However, its operations are not always straightforward.
According to Guangdong Public Network Security, the widespread use of drones is associated with security risks.
It is reported that since the opening of the People’s Heroes Monument located on the Suzhou River in Shanghai, many drones have been flying around the building day and night to take pictures. The drones flying together inevitably collide with each other.
More dangerously, drones can have an adverse impact on aviation operations. According to High-tech Robotics Network, in January 2017, a citizen Yuan Mou used a DJI drone to capture the sunset at an altitude of 450 meters for about 10 minutes, about 8.5 miles from the airport in Xinjie Town, Xiaoshan District. During the filming and photo-taking process, several airplanes were flying by. This would go unnoticed until a passenger captured footage of the drone following an aircraft and then uploaded it to social media. With a distance of about 100 meters, this situation could bring about many concerns, such as bombing or collision.
Moreover, drones may suddenly hit people, resulting in injuries. For example, at about 2 pm on October 3 this year, a man got hurt while riding an e-bike on the road in Liangcha Town, Lianshui County. The drone’s wind blade was spinning at high speed and then hit the man’s head. Consequently, he fell to the ground, being soaked with blood.
As reported by the Chinese tabloid Global Times, at the end of January 2021, approximately 100 drones lost control and crashed into a building during a show in Chongqing. During the performance, an abundance of drones displayed abnormal operations. Some moved slowly toward a building; some crashed into it, while others dropped from the air to the ground or fell into the river. Several people screamed out as they could not control the machines. Despite the fact that nobody was hurt, the incident made the show designers incur huge economic losses.

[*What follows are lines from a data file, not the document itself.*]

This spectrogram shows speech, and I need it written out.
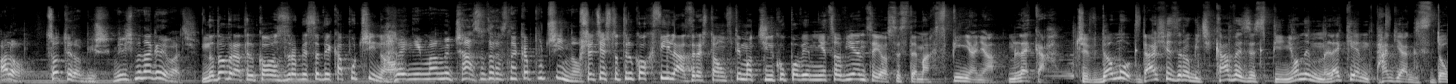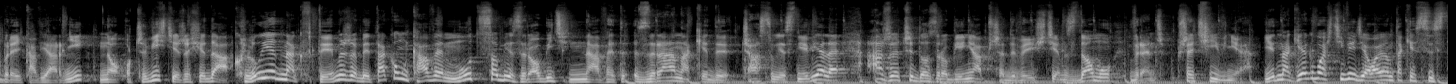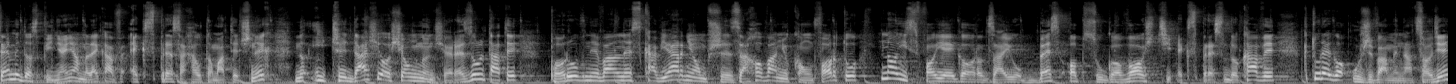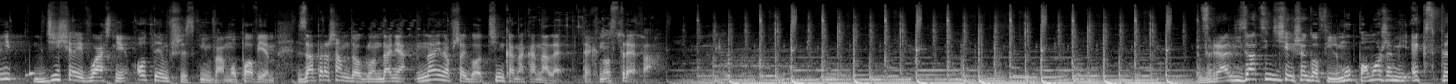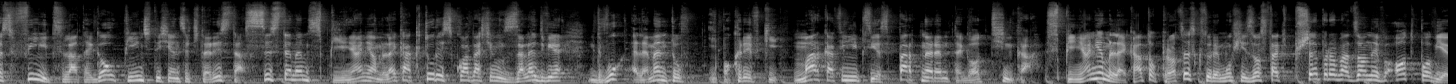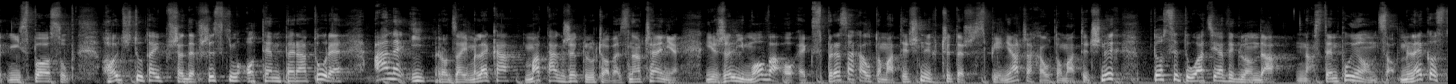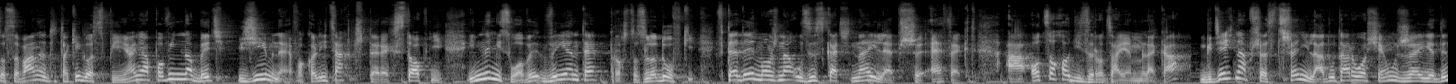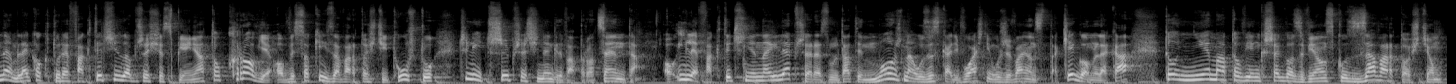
¡Halo! Co ty robisz? Mieliśmy nagrywać. No dobra, tylko zrobię sobie cappuccino. Ale nie mamy czasu teraz na cappuccino. Przecież to tylko chwila, zresztą w tym odcinku powiem nieco więcej o systemach spieniania mleka. Czy w domu da się zrobić kawę ze spienionym mlekiem tak jak z dobrej kawiarni? No oczywiście, że się da. Clue jednak w tym, żeby taką kawę móc sobie zrobić nawet z rana, kiedy czasu jest niewiele, a rzeczy do zrobienia przed wyjściem z domu wręcz przeciwnie. Jednak jak właściwie działają takie systemy do spieniania mleka w ekspresach automatycznych? No i czy da się osiągnąć rezultaty porównywalne z kawiarnią przy zachowaniu komfortu, no i swojego rodzaju bezobsługowości ekspresu do kawy, którego używamy na co dzień? Dzisiaj właśnie o tym wszystkim Wam opowiem. Zapraszam do oglądania najnowszego odcinka na kanale Technostrefa. W realizacji dzisiejszego filmu pomoże mi ekspres Philips Latego 5400 z systemem spieniania mleka, który składa się z zaledwie dwóch elementów i pokrywki. Marka Philips jest partnerem tego odcinka. Spienianie mleka to proces, który musi zostać przeprowadzony w odpowiedni sposób. Chodzi tutaj przede wszystkim o temperaturę, ale i rodzaj mleka ma także kluczowe znaczenie. Jeżeli mowa o ekspresach automatycznych czy też spieniaczach automatycznych, to sytuacja wygląda następująco. Mleko stosowane do takiego spieniania powinno być zimne, w okolicach 4 stopni. Innymi słowy, wyjęte prosto z lodówki. Wtedy można uzyskać najlepszy efekt. A o co chodzi z rodzajem mleka? Gdzieś na przestrzeni lat utarło się, że jedyne mleko, które faktycznie dobrze się spienia, to krowie o wysokiej zawartości tłuszczu, czyli 3,2%. O ile faktycznie najlepsze rezultaty można uzyskać właśnie używając takiego mleka, to nie ma to większego związku z zawartością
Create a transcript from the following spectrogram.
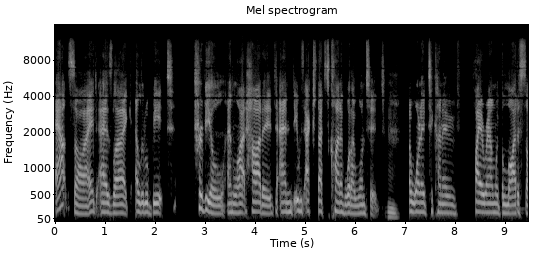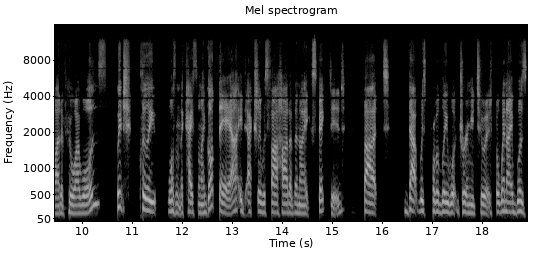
outside as like a little bit trivial and lighthearted. And it was actually, that's kind of what I wanted. Mm. I wanted to kind of play around with the lighter side of who I was, which clearly wasn't the case when I got there. It actually was far harder than I expected. But that was probably what drew me to it. But when I was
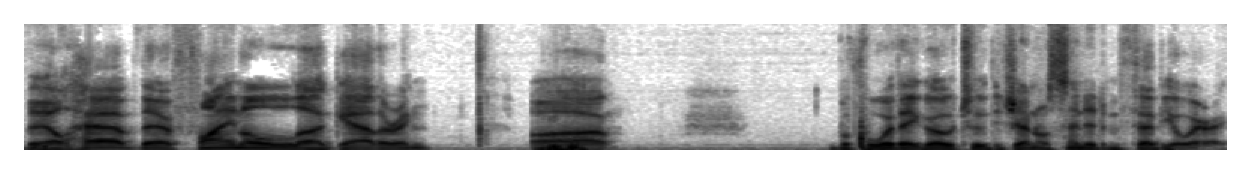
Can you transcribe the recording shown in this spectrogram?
they'll have their final uh, gathering uh, mm-hmm. before they go to the General Synod in February.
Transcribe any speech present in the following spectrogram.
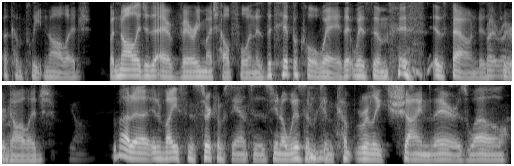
a complete knowledge. But knowledge is uh, very much helpful and is the typical way that wisdom is is found is Right, right, through right. knowledge. What about uh, advice and circumstances? You know, wisdom Mhm. can com- really shine there as well.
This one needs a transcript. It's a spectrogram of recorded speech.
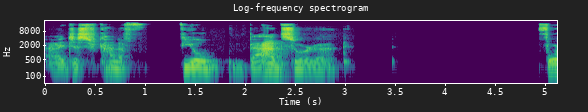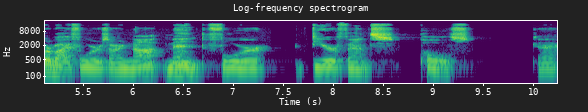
I just kind of feel bad, sort of. Four by fours are not meant for deer fence poles. Okay.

Another case occurred in October of the same year at the Wanda Plaza shopping mall in Zhengzhou. The event aimed to commemorate the mall’s anniversary with around 200 drones forming various shapes and words. [Footage thứ 2- 0:50 – 1:10, phần trình diễn]
However, in a light show, they all started descending uncontrollably toward the ground after only 2 and a half minutes. [Footage thứ nhất 0:10 – 0:30] According to DroneDJ.com, the show organizer reported the incident to the police, suspecting that the navigation system of the drones was interfered by a competitor in the same industry.
Most recently, China’s drones have added to tensions between the nation and Taiwan. As reported by the New York Times, in August this year, nearly 30 unarmed drones buzzed two islands belonging to Taiwan.
Although the drones were mostly civilian, it was obvious that they were targeting the garrison of Taiwanese soldiers on the rocky outcrops.
Chieh Chung, an analyst at Taiwan’s National Policy Foundation, says, “Don’t assume that a civilian drone has nothing to do with military purposes.”
Repeated incursions from China put pressure on Taiwan’s government to take a tough stance. On September 1, Taiwanese soldiers shot down China’s civilian drone. This shows an unusual move from Taiwan, which has been restrained in pushing back against China.
Nikkei Asia highlighted that drones would be useful to China in a Taiwan scenario for some reasons, including providing real-time intelligence and surveillance data or dazzling and confusing air defenses. Moreover, the employment of drones is likely intended to unnerve and intimidate. That’s why China has recently conducted tests with hundreds of automated drones.
Drones may also play a growing role in the U.S.-China military competition, partly because both nations are developing more powerful and sophisticated drones that will perform more critical missions.
Nikkei Asia does not rule out the possibility that drones will initiate hostilities between the two superpowers that then spiral uncontrollably.